Ultimately, fostering connections with youth in a non-clinical setting may also benefit participating health care professionals in addition to the youth involved. Opportunities like EYC can serve as conduits for lifelong learning. Anthropologic studies have promoted home visit models to build providers’ understanding of how people from diverse backgrounds experience life (Blaylock, 2000). It has been
suggested that this awareness enhances the ability to meet needs more effectively, while also confronting personal biases and misconceptions (Blaylock, 2000). Similarly, evolving literature suggests that social empathy, which has been defined as the “ability to understand people by perceiving or experiencing their life situations, and as a result, gain insight into structural inequalities and disparities,” can be honed by exposure and experience (Segal, 2011). Arguably no exposure or experience is more valuable in appreciating the psychosocial nuances of an individual’s identity than spending time with them in their home.

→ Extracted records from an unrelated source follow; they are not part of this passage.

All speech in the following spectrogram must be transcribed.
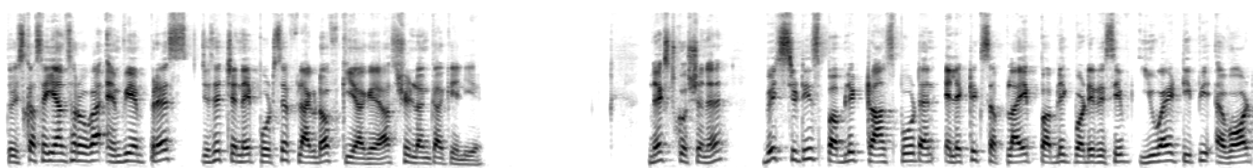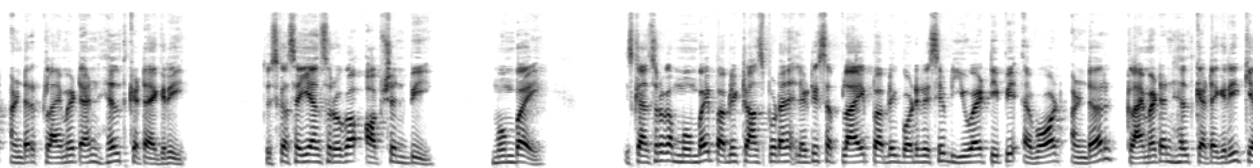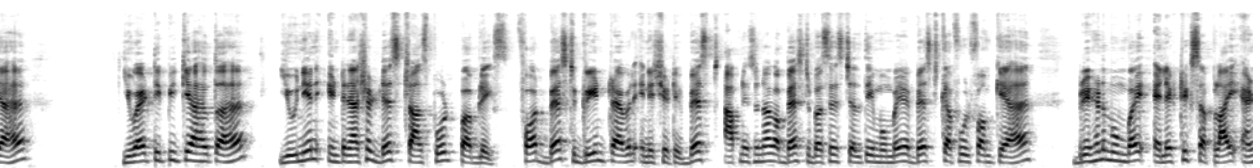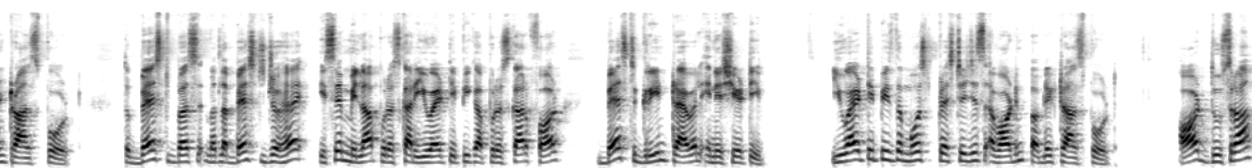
तो इसका सही आंसर होगा एम वी एम्प्रेस जिसे चेन्नई पोर्ट से फ्लैग्ड ऑफ़ किया गया श्रीलंका के लिए। नेक्स्ट क्वेश्चन है which cities public transport and electric supply public body received U I T P award under climate and health category तो इसका सही आंसर होगा ऑप्शन बी मुंबई। इसका आंसर होगा, Mumbai public transport and electric supply public body received P award under climate and health category क्या है? P क्या होता है? Union international des transport publics for best green travel initiative best आपने सुना होगा बेस्ट बसेस चलती है मुंबई में। बेस्ट का फुल फॉर्म क्या है? Brihan Mumbai electric supply and transport तो बेस्ट बस मतलब बेस्ट जो है, इसे मिला पुरस्कार यूआईटीपी का पुरस्कार for best green travel initiative U I T P is the most prestigious award in public transport और दूसरा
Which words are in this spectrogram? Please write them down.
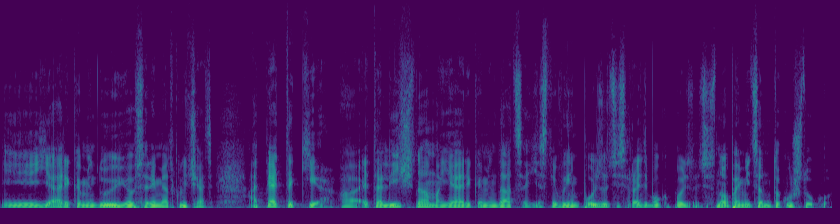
и я рекомендую ее все время отключать. Опять-таки, это лично моя рекомендация. Если вы им пользуетесь, ради бога пользуйтесь. Но поймите одну такую штуку,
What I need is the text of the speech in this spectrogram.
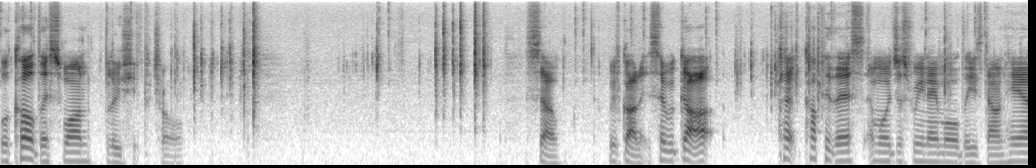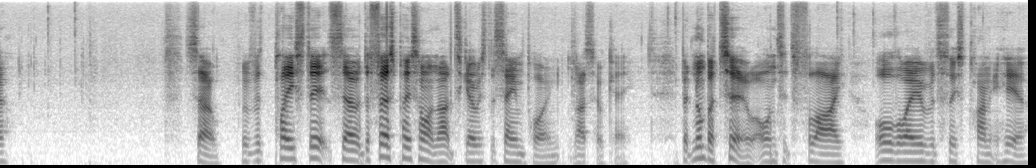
We'll call this one blue ship patrol. So, we've got it. So we've got, copy this and we'll just rename all these down here. So, we've placed it, so the first place I want that to go is the same point, that's okay. But number two, I want it to fly all the way over to this planet here.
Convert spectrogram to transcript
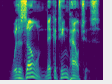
with Zone nicotine pouches.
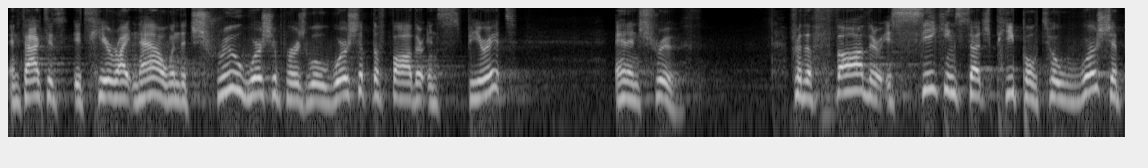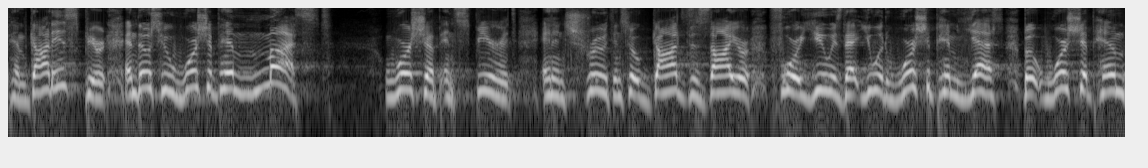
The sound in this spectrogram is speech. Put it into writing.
In fact, it's, it's here right now when the true worshipers will worship the Father in spirit and in truth. For the Father is seeking such people to worship Him. God is spirit, and those who worship Him must worship in spirit and in truth. And so, God's desire for you is that you would worship Him, yes, but worship Him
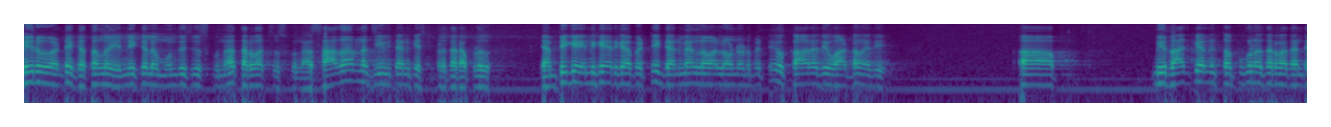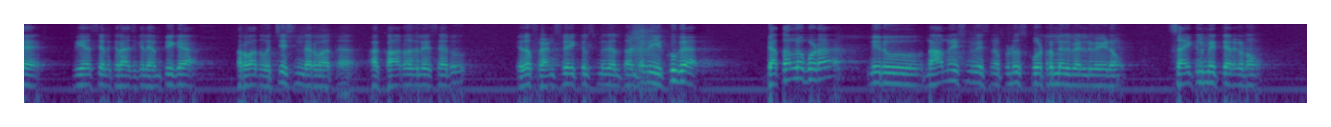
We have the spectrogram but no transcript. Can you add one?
మీరు అంటే గతంలో ఎన్నికల ముందు చూసుకున్నా తర్వాత చూసుకున్నా సాధారణ జీవితానికి ఇష్టపడతారు. అప్పుడు ఎంపీగా ఎన్నికయ్యారు కాబట్టి గన్మెన్లో వాళ్ళు ఉండడం బట్టి ఒక కారు అది వాడడం ఇది. మీరు రాజకీయాలను తప్పుకున్న తర్వాత అంటే క్రియాశీలక రాజకీయాలు ఎంపీగా తర్వాత వచ్చేసిన తర్వాత ఆ కారు వదిలేశారు. ఏదో ఫ్రెండ్స్ వెహికల్స్ మీద వెళ్తూ ఉంటారు. ఎక్కువగా గతంలో కూడా మీరు నామినేషన్ వేసినప్పుడు స్కూటర్ మీద వెళ్ళి వేయడం సైకిల్ మీద తిరగడం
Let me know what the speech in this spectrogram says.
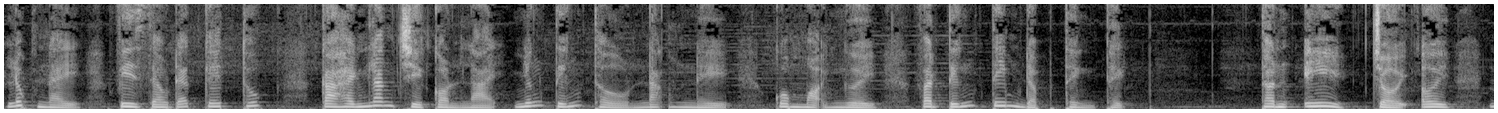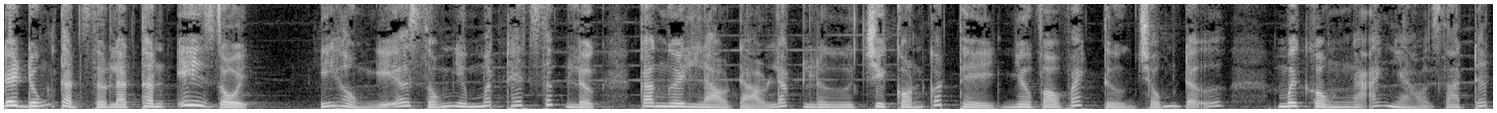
Lúc này, video đã kết thúc, cả hành lang chỉ còn lại những tiếng thở nặng nề của mọi người và tiếng tim đập thỉnh thịch. Thần y, trời ơi, đây đúng thật sự là thần y rồi. Ý Hồng Nghĩa giống như mất hết sức lực, cả người lào đảo lắc lư chỉ còn có thể nhờ vào vách tường chống đỡ, mới không ngã nhào ra đất.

As times change and generations evolve, it is imperative that health care professionals adapt to the needs of our communities and ensure that all youth, especially those at-risk for limited social supports, have access to positive relationships with responsible adults. However, as the Wednesday evenings in the group home reminded us, effective interventions do not necessarily have to be inherently sophisticated. Once we were able to demonstrate that we did not have to be there, but genuinely wanted to just because we cared, the guards came down, and a sense of cohesion emerged. EYC ultimately reaffirmed that a sense of togetherness is central to the universal human experience — regardless of age, background, or profession. For we were there to learn, to listen, to advocate, to validate, and to our pleasant surprise, we ourselves became empowered.

Acknowledgements: The authors would like to thank Christine Barron, MD, Ashley Adams, MD, and Katie Lavallee, CCLS, CTRS, for their collaboration on this project. The authors would also like to recognize the support of Hasbro Children’s Hospital’s Radiothon.

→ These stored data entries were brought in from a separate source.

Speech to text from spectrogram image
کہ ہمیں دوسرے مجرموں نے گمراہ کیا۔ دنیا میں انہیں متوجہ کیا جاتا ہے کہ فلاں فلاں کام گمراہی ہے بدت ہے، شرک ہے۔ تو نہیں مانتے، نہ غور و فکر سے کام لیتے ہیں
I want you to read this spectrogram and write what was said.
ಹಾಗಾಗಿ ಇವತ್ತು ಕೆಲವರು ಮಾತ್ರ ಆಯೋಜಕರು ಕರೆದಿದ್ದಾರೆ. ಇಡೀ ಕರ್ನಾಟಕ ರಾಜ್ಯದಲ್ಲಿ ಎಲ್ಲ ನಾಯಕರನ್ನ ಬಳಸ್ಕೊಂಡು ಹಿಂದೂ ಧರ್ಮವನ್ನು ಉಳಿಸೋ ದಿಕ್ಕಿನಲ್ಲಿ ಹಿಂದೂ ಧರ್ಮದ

United States Children’s Bureau. (2020). The AFCARS report – preliminary FY 2019 estimates.

Lanctôt, N. (2020). Child maltreatment, maladaptive cognitive schemas, and perceptions of social support among young women care leavers. Child & Family Social Work, 25(3),619-627.

Rabley, S., Preyde, M., & Gharabaghi, K. (2014). A survey of adolescents’ perceptions of their relationships with nonparental caregivers in group home settings: An attachment perspective. Children and Youth Services Review, 40, 61-70.

Boel-Studt, S., Schelbe, L., Deichen Hansen, M., & Tobia, L. (2018). Increasing youth engagement in residential group care: A mixed methods pilot study of a youth-guided incentive program. Child & Youth Care Forum, 47(6), 863-880.

Ring, D., & Clairborne Johnston, S. (2018). Your best life: Resiliency and the art of medicine. Clin Orthop Relat Res, 476(5), 937-939. https://doi. org/10.1007/s11999.0000000000000268

Blaylock, B. (2000). Patients and families as teachers: inspiring an empathic connection. Fam Syst & Health, 18, 161-176.

Segal, E. (2011). Social empathy: A model built on empathy, contextual understanding, and social responsibility that promotes social justice. Journal of Social Service Research, 37, 266-277. 0/01488376.2011.564040